Eligibility: Original, speculative flash fiction under 1000 words written to the month’s theme. The following themes are coming up: August 2018 – parasites; September 2018 – Emily Dickinson’s Because I Could Not Stop for Death; October 2018 – you can see the bone; November 2018 – Security; December 2018 – the final problem.

Caveat: rejection letters are not sent for the flash fiction contests, instead watch the website for the winner published online on the 20th of each month.

What makes this call stand out: flash fiction is a wonderful way to sharpen your skills and keep yourself writing every day between longer stories and editing projects.

Payment: $5.00 American, flat rate.

Submit by: each theme must be submitted by the 15th of the assigned month

Click here to go to the original call for details.

Writerly links worth reading this week:

This article on how one author used multiple points of view well is an excellent lesson in using point of view to further your story.

Mermaid’s Tears is a wonderful piece of non-fiction focusing on a lesser-known aspect of mermaid lore.

Written Word Media created this post about promo-stacking for authors in the marketing phase.

Now’s your chance to vote for the finalists in 2018’s alternate Nobel Prize for Literature.

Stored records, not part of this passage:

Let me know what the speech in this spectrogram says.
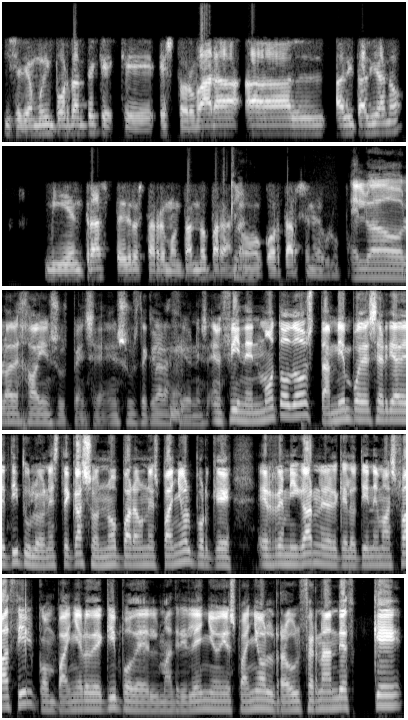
y sería muy importante que, que estorbara al, al italiano mientras Pedro está remontando para no cortarse en el grupo. Él lo, lo ha dejado ahí en suspense, en sus declaraciones. En fin, en Moto 2 también puede ser día de título, en este caso no para un español, porque es Remy Garner el que lo tiene más fácil, compañero de equipo del madrileño y español Raúl Fernández, que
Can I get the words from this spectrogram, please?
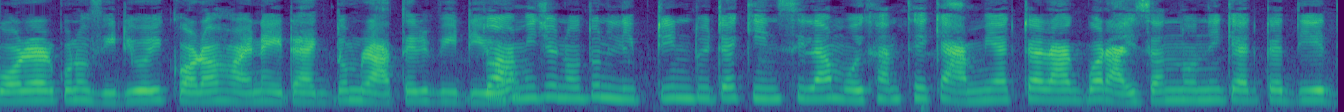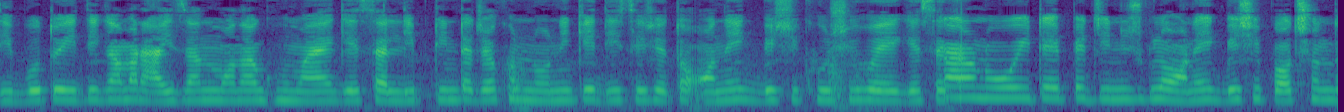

The authors were chosen by a team of Swedish librarians and the laureate will be chosen out of the final four we vote in. Have your say, there are some wonderful authors nominated.